### Activity
Using the data that follows, state the number of lines holding the word "what", and give no other output.

==== Data provided

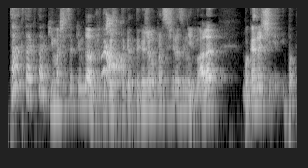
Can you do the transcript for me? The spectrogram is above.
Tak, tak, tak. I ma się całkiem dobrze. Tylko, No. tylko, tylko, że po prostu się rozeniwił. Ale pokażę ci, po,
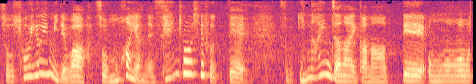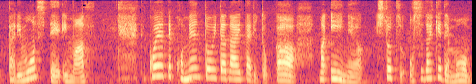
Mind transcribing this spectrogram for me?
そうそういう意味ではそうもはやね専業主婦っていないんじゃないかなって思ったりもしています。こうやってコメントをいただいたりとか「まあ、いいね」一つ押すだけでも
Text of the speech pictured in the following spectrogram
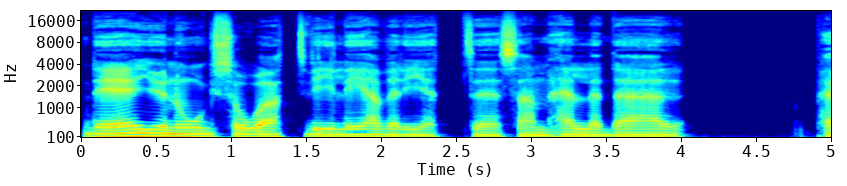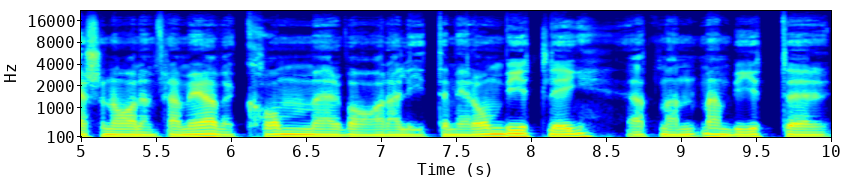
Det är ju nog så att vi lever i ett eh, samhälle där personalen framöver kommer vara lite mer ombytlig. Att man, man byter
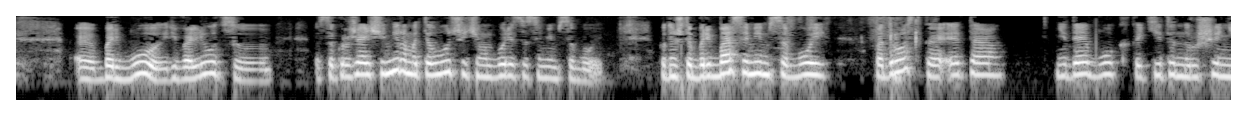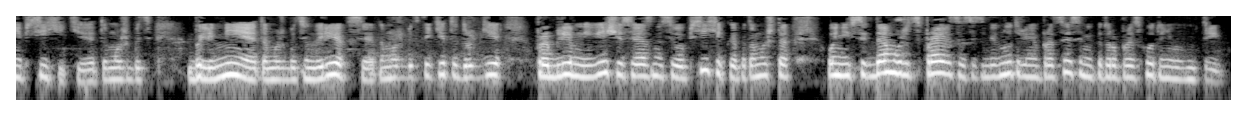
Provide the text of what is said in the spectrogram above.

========
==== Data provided

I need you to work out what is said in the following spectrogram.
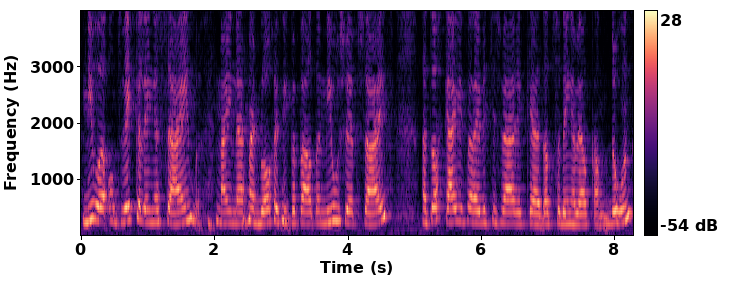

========

### Response
2